More stress is required.
Less stress required.
It does not require pickling because no oxidation of metal takes place.
Heavy oxidation occurs during hot working so pickling is required to remove oxide.
Embrittlement does not occur in cold working due to no reaction with oxygen at lower temperature.
There is chance of embrittlement by oxygen in hot working hence metal working is done at inert atmosphere for reactive metals.
A fluid, which is incompressible and having no viscosity, is known as an ideal fluid. Ideal fluid is only an imaginary fluid as all the fluids, which exist, have some viscosity.
A fluid, which possesses viscosity, is known as real fluid. All the fluids, in actual practice, are real fluids.
Example : Water, Air etc.
A real fluid, in which shear stress in directly proportional to the rate of shear strain or velocity gradient, is known as a Newtonian fluid.
Example : Water, Benzine etc.
Non Newtonian fluid:
A real fluid, in which shear stress in not directly proportional to the rate of shear strain or velocity gradient, is known as a Non Newtonian fluid.
Example : Plaster, Slurries, Pastes etc.
Ideal plastic fluid:
A fluid, in which shear stress is more than the yield value and shear stress is proportional to the rate of shear strain or velocity gradient, is known as ideal plastic fluid.
A fluid, in which the density of fluid does not change which change in external force or pressure, is known as incompressible fluid. All liquid are considered in this category.
A fluid, in which the density of fluid changes while change in external force or pressure, is known as compressible fluid.
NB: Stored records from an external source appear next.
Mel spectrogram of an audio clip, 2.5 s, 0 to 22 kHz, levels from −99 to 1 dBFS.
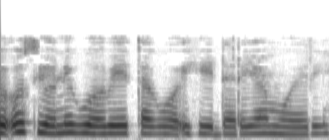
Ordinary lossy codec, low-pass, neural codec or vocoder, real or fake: MP3, 32 kbps; 7.2 kHz; none; real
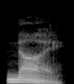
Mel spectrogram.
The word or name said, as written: ναι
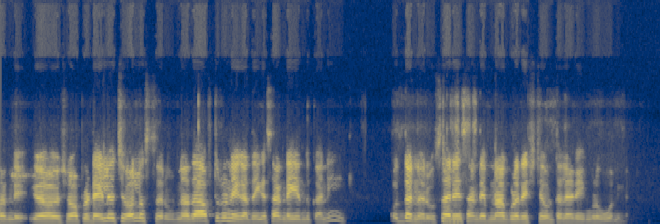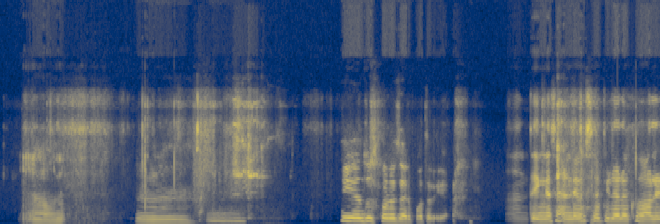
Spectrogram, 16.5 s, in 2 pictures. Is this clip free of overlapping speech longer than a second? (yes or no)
yes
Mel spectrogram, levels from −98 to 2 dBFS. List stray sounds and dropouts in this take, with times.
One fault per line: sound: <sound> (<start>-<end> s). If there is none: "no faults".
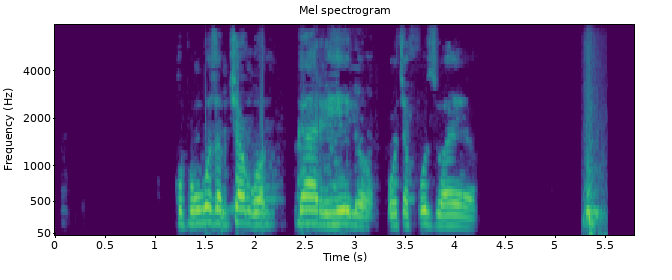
sound: whoosh (5.3-5.5 s)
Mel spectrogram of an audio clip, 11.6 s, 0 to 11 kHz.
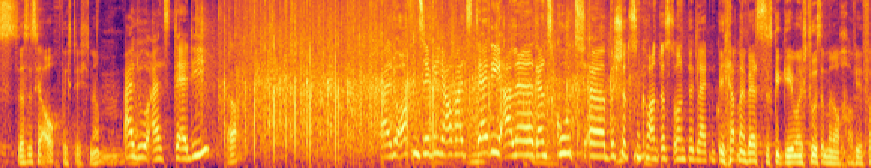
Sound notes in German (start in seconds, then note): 2.6 Applaus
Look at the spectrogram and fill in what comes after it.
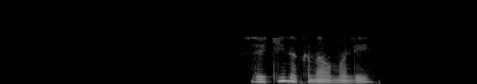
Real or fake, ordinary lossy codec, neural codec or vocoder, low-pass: real; MP3, 24 kbps; none; 3.6 kHz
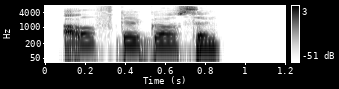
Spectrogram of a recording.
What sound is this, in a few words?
"aufgegossen", German; adjectives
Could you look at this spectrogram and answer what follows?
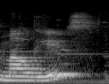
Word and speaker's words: Maldives: Yeah, and for our honeymoon we went to the Maldives, or as I learned it was pronounced Maldives. That is how the locals say it.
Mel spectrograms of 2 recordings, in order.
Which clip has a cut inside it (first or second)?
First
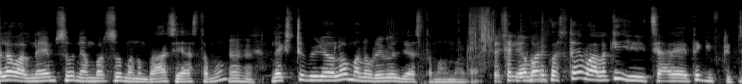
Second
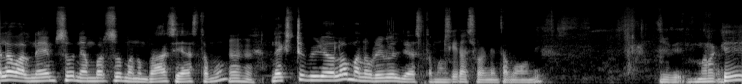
second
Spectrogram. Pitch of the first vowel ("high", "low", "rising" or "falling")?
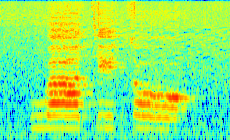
high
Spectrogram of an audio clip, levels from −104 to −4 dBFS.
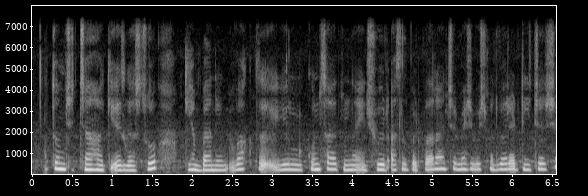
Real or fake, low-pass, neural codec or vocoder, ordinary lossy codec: real; 7.2 kHz; none; none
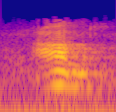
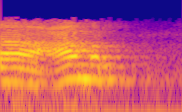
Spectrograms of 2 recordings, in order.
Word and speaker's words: عمرو: فهذا أعجب به وعينه أعلم النحاة إلى آخره، لأن داود تكتب بواو واحدة وتلفظ بمد الواو، أما عمرو فتكتب بالواو لكن لا تلفظ الواو فيها، فقال عمرو سرق الواو من اسم داود.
All gases are considered in this category.
Graphical representation of different fluids:
Tabular representation of fluid types:
Types of fluid
T = u(du/dy)
Non Newtonian fluid
T ≠ u(du/dy)
CLASSIFICATION OF FLOWS ON THE BASIS OF MACH NUMBER.
Incompressible ﬂow-M less than 0.3
Compressible subsonic ﬂow-M between 0.3 and 1
Transonic flow-M ranging between values less than 1 and more than 1
Supersonic ﬂow-M greater than 1 but less than 5
Hypersonic ﬂow - M greater than 5